Exercise: Nothing outside the range is to be copied. From the entries below, reproduce exactly the lines starting at the one with "That's the spectrogram." and ending at the one with "Turn this spectrogram into text.", without pictures.

Saved entries
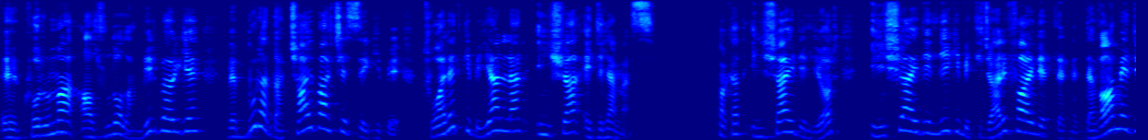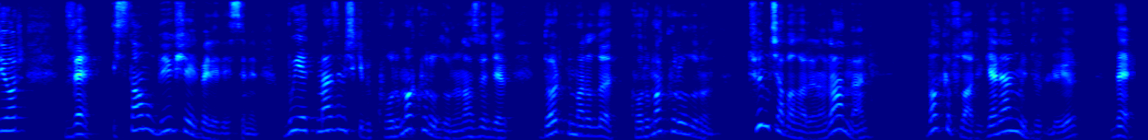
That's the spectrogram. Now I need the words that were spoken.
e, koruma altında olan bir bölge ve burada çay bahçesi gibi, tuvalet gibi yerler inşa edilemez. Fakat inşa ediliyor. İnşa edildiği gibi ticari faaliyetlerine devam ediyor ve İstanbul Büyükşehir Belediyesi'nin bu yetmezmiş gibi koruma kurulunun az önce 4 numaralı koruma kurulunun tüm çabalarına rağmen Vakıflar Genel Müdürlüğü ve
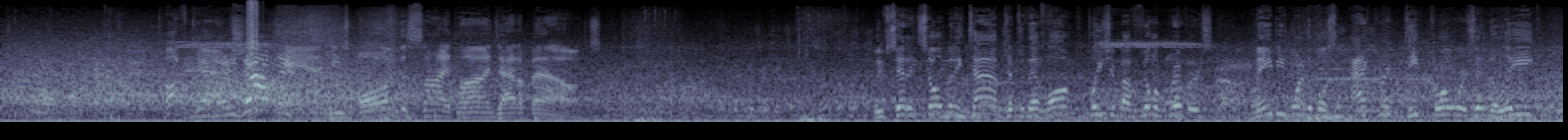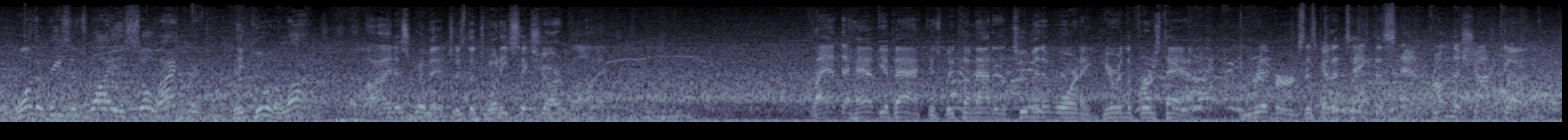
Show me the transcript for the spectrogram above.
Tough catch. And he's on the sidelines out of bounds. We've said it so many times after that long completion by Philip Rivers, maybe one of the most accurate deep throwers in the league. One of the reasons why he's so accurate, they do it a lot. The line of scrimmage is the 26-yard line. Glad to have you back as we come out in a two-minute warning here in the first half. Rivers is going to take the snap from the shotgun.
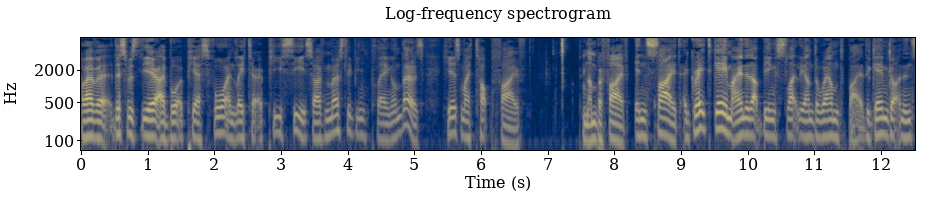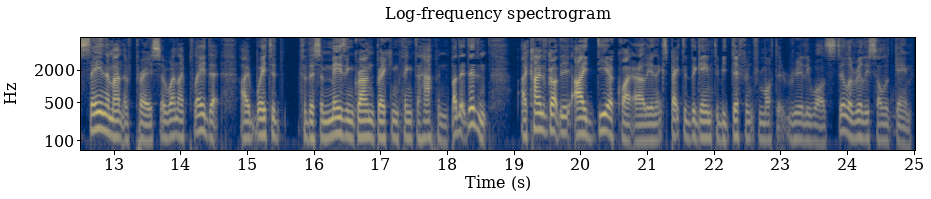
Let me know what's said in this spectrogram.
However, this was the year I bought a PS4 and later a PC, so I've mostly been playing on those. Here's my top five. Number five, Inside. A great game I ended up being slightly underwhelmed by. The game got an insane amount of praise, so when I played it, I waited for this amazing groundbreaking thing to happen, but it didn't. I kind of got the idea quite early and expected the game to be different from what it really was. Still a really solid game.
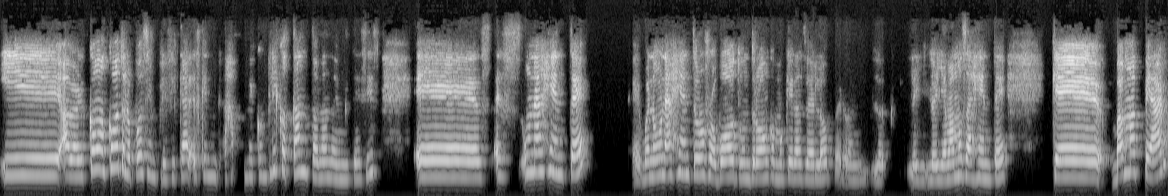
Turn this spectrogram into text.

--

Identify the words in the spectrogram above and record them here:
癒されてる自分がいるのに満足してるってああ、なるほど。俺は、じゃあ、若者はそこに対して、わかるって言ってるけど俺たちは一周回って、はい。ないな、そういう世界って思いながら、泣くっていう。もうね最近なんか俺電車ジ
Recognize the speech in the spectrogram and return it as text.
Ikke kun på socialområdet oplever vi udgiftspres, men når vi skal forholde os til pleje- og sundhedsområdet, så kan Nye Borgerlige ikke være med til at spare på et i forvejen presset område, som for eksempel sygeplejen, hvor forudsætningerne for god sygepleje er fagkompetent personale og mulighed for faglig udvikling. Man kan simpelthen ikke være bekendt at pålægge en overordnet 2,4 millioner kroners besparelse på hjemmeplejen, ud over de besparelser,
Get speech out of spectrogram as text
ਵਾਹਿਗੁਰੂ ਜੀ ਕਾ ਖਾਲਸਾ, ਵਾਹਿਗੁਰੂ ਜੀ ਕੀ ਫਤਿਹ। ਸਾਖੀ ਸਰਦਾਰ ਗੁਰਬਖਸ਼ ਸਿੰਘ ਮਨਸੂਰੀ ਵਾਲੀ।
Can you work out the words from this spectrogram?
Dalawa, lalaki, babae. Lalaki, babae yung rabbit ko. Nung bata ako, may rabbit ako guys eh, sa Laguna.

Reply:
That's the spectrogram. Now I need the words that were spoken.
e, koruma altında olan bir bölge ve burada çay bahçesi gibi, tuvalet gibi yerler inşa edilemez. Fakat inşa ediliyor. İnşa edildiği gibi ticari faaliyetlerine devam ediyor ve İstanbul Büyükşehir Belediyesi'nin bu yetmezmiş gibi koruma kurulunun az önce 4 numaralı koruma kurulunun tüm çabalarına rağmen Vakıflar Genel Müdürlüğü ve
Show me the transcript for the spectrogram above.
Tough catch. And he's on the sidelines out of bounds. We've said it so many times after that long completion by Philip Rivers, maybe one of the most accurate deep throwers in the league. One of the reasons why he's so accurate, they do it a lot. The line of scrimmage is the 26-yard line. Glad to have you back as we come out in a two-minute warning here in the first half. Rivers is going to take the snap from the shotgun.
Let me know what's said in this spectrogram.
However, this was the year I bought a PS4 and later a PC, so I've mostly been playing on those. Here's my top five. Number five, Inside. A great game I ended up being slightly underwhelmed by. The game got an insane amount of praise, so when I played it, I waited for this amazing groundbreaking thing to happen, but it didn't. I kind of got the idea quite early and expected the game to be different from what it really was. Still a really solid game.
Turn this spectrogram into text.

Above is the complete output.